We tried to make a simple version of this a while back here:

This was another attempt:

OP's worldview investigations are also about these kinds of considerations (more info:

I think the main challenge is that it's really difficult to pinpoint what these considerations actually are (there's a lot of disagreement), and they differ a lot by person and which worldviews we want to have in scope. We also lack easy to read write-ups of many of the concepts.

I'd be interested in having another go at the list though, and I think we have much better write-ups than e.g. pre-2017. I'd be very interested to see other people's take on what the list should be.

Comment by Benjamin_Todd on What actually is the argument for effective altruism? · 2021-01-26T15:20:15.458Z · EA · GW

Hmm in that case, I'd probably see it as a denial of identifiability.

I do think something along these lines is one of the best counteraguments to EA. I see it as the first step in the cluelessness debate.

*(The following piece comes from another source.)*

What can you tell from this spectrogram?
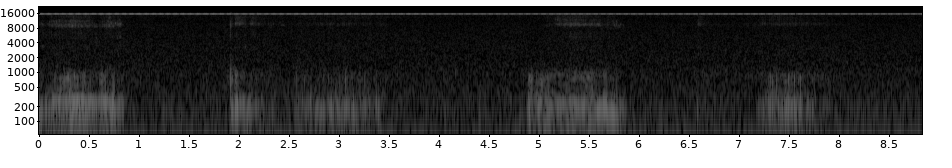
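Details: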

Comment by Benjamin_Todd on Promoting EA to billionaires? · 2021-01-24T18:10:20.665Z · EA · GW

I'd also add Open Philanthropy to this, since their long-term goal is to advise other philanthropists besides Dustin and Cari (and they've already done some of this).

There are also several individuals who do this, such as Will MacAskill.

Comment by Benjamin_Todd on What actually is the argument for effective altruism? · 2021-01-24T14:12:22.064Z · EA · GW

Hey, I agree something like that might be worth adding.

The way I was trying to handle it is to define 'common good' in such a way that different contributions are comparable (e.g. if common good = welfare). However, it's possible I should add something like "there don't exist other values that typically outweigh differences in the common good thus defined".

For instance, you might think that justice is incredibly intrinsically important, such that what you should do is mainly determined by which action is most just, even if there are also large differences in terms of the common good.

Comment by Benjamin_Todd on Scope-sensitive ethics: capturing the core intuition motivating utilitarianism · 2021-01-24T14:00:37.227Z · EA · GW

Hey Richard, I agree with this, and I like the framing.

I want to add though, that these are basically the reasons why we created EA in the first place, rather than promoting 'utilitarian charity'. The idea was that people with many ethical views can agree that the scale of effects on people's lives matters, and so it's a point of convergence that many can get behind, while also getting at a key empirical fact that's not widely appreciated (differences in scope are larger than people think).

So, I'd say scope sensitive ethics is a reinvention of EA. It's a regret of mine that we've not done a great job of communicating that so far. It's possible we need to try introducing the core idea in lots of ways to get it across, and this seems like a good one.